Most health care costs are highly concentrated in a very small percentage of people. In response, care management continues to focus less on routine acute episodes and more on chronic and/or expensive conditions that are modifiable, and where investment yields the greatest improvements in quality, outcomes, and cost management. The most expensive cases, and the ones most likely to benefit from disease management, are those where patients have more than one chronic condition.
Tracking technology has improved the efficacy of leading care management programs. Predictive modeling software also is improving, although its information sources — claims, pharmacy, and occasionally laboratory data — have not changed in years. A few leading care management approaches are adding information from electronic health risk appraisals, however. As new sources of data become available, including the electronic medical record and the HIPAA- compliant electronic claim attachment, the capabilities of these systems are expected to leap forward.
Pay for performance, in which some portion of financial incentives is aligned with the practice of evidence-based clinical care, continues to grow. P4P programs began in HMOs, but regional and national companies are now using them in PPOs. Studies are appearing that either support or play down the utility of P4P. In fact, both proponents and detractors of P4P often cite the same studies to make their arguments. The effect of P4P remains ambiguous. Nevertheless, most of the leading payers, as well as many large employers and CMS, are committed to P4P and programs continue to evolve.
The importance of a new challenge or opportunity is not always immediately clear. Ten years ago for example, the emergence of large, integrated-provider networks assuming global risk for medical expenses, especially in Medicare, was viewed as a leading issue. Now, with a few exceptions, most have disappeared, having incurred stunning financial losses. Other examples — point-of-service plans and even capitation, for instance — did indeed assume a significant place in the landscape, but their importance or complexity has diminished over time.
One constant: Costs continually increase. It is naïve and simplistic, as well as simply wrong, to try to blame one particular sector — whether physicians, hospitals, payers, drug companies, the government, or even our own unhealthy behaviors — for spiraling health care costs. The fact is that most of us remain able to afford these cost increases, and none of us are willing to forgo the best possible care, at least if we have insurance coverage.

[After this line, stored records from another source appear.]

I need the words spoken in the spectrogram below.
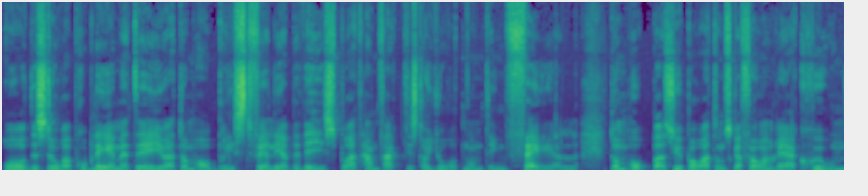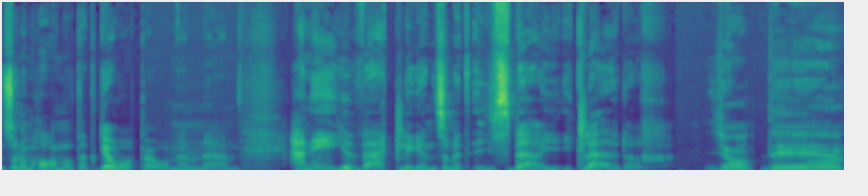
Och det stora problemet är ju att de har bristfälliga bevis på att han faktiskt har gjort någonting fel. De hoppas ju på att de ska få en reaktion så de har något att gå på. Men mm. eh, han är ju verkligen som ett isberg i kläder. Ja, det...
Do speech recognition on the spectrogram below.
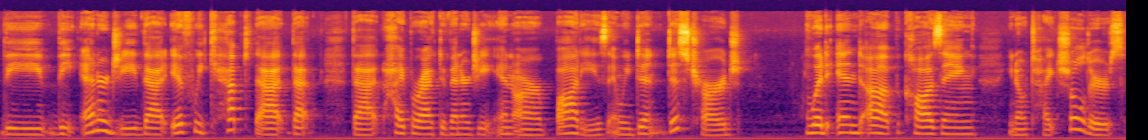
the the energy that if we kept that that that hyperactive energy in our bodies and we didn't discharge would end up causing you know tight shoulders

But for how long will that be the case? With rising numbers of uninsured and with small employers bailing out of health insurance, combined with an increasingly aggressive political climate, could significant changes to the health insurance industry be in store? Never say never, ever.